A dazzling array of devices that start the digitization chain now beckon
the prospective digital imaging initiative. Note: We use the term
scanner to refer to all image capture devices, including digital cameras.
some key questions about any scanner you might consider.
Is this scanner compatible with my documents? Can it handle the range
of sizes, document types (single leaf, bound volume), media (reflective,
transparent), and the condition of the originals? For additional details
on matching a scanner to a particular set of document specifications,
see Appendix A "Assessing Document Attributes and Scanning Requirements"
RLG Worksheet for Estimating Digital Reformatting Costs and Don
Can this scanner produce the requisite quality to meet my needs? It
is always possible to derive a lower quality image from a higher quality
one, but no amount of digital magic can accurately restore detail that
was never captured to begin with. Factors to consider include optical
(as opposed to interpolated) resolution, bit depth, dynamic range, and
Can this scanner support my production schedule and conversion budget?
(Pay attention to throughput claimsoften a major factor in scanner
cost.) What are its document handling capabilities? Its duty cycle,
MTBF (Mean Time Between Failure), and lifetime capacity? What kind of
maintenance contracts are available (on-site, 24-hour replacement, depot
specifications can be difficult to interpret and often lack standardization,
making meaningful comparisons impossible. The RLG/DLF guide, Selecting
a Scanner examines scanner specifications related to image quality
and can help the reader see past the marketing hype that is commonplace
in the industry.
you read through the details of available scanners, keep in mind that
most scanners were designed for large markets such as the business and

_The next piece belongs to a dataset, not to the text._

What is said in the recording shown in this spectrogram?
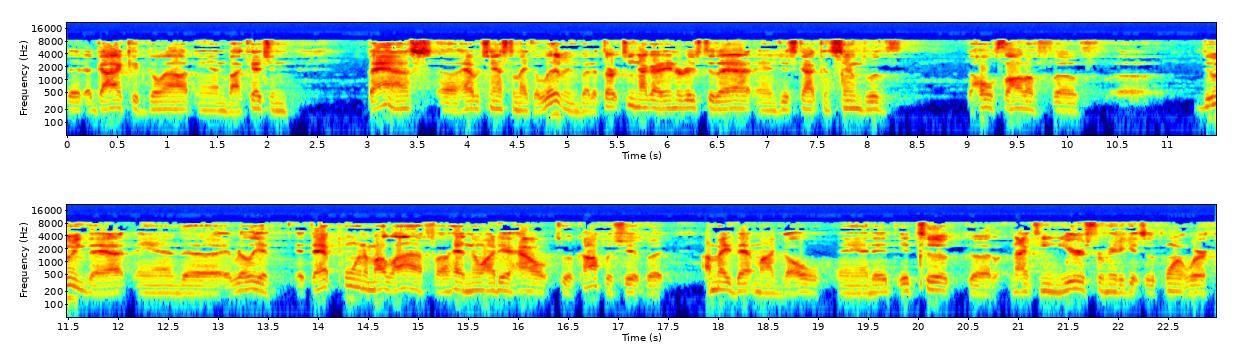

graphic arts segments. Few were designed to accommodate the specific needs
of libraries and archives. Your goal will be to find one that best fits
your needs with the fewest compromises.